▶ [What is expected]: What lines in the records below hold the string "words"? Please show them.

***** Materials provided

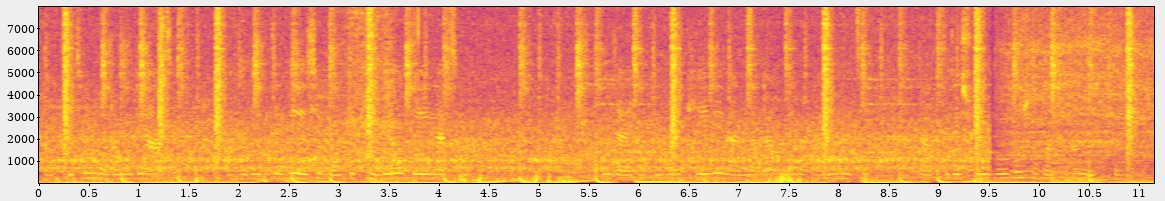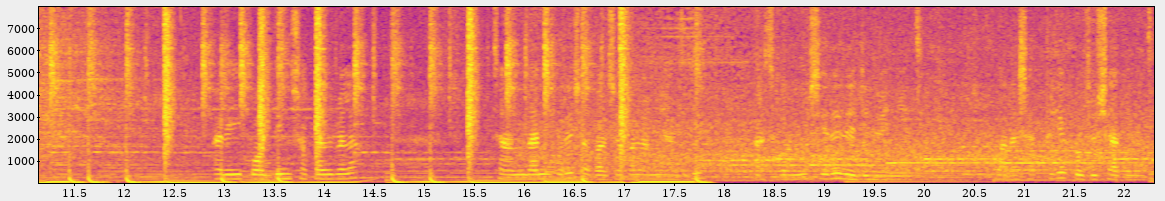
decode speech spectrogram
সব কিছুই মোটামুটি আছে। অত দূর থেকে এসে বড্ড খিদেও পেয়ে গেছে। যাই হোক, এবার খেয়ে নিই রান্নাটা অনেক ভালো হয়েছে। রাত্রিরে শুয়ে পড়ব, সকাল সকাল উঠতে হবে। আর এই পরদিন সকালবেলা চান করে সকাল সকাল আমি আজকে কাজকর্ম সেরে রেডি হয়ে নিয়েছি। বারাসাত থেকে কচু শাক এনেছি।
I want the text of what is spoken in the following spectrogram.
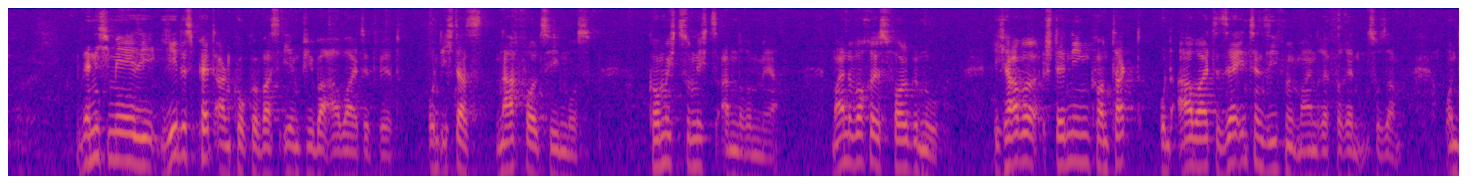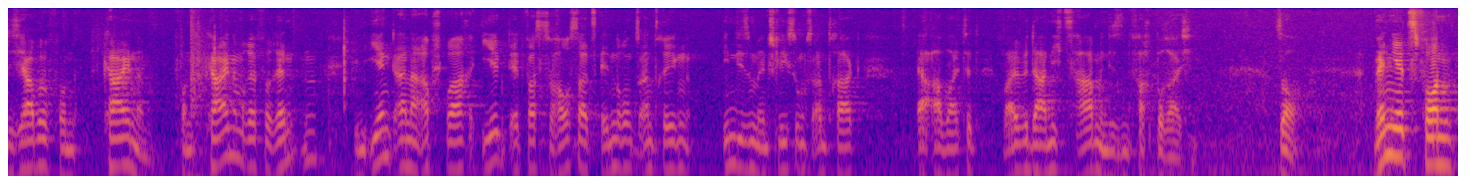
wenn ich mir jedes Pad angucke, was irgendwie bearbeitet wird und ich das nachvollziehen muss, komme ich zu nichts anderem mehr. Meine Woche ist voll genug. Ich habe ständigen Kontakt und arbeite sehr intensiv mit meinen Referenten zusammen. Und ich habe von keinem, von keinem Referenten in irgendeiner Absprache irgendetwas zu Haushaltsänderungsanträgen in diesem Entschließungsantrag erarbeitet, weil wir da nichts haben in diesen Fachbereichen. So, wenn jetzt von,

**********
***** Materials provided

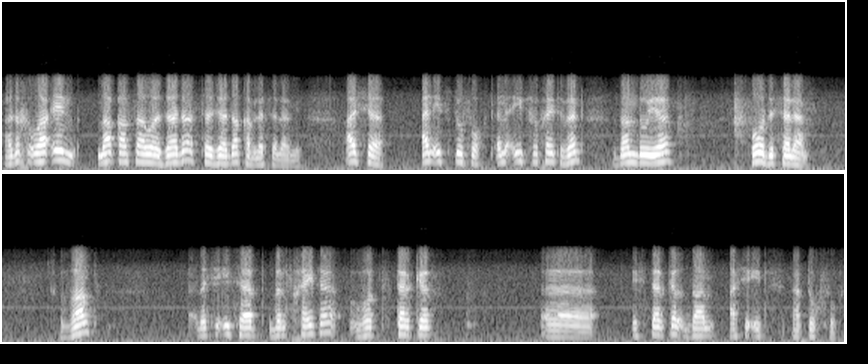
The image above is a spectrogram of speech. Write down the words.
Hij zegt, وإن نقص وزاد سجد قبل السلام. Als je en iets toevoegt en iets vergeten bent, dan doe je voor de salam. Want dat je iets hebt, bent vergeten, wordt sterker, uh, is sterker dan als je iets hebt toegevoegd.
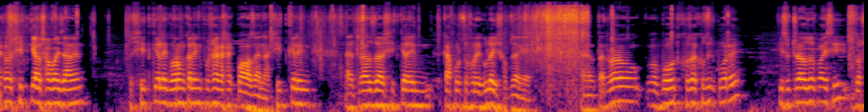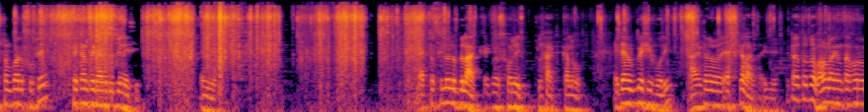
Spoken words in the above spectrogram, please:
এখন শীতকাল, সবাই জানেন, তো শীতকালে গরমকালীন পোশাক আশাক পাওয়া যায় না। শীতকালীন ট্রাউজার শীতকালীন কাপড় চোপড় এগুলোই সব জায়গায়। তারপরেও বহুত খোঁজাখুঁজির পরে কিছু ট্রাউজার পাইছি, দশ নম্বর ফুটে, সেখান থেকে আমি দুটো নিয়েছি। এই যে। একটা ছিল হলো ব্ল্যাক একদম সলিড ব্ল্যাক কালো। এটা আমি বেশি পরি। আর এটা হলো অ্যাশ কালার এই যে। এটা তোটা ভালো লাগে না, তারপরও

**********

▶ [Solution to the problem]:
The image above is a spectrogram of speech. Write down the words.
Spoken words in the above spectrogram, please:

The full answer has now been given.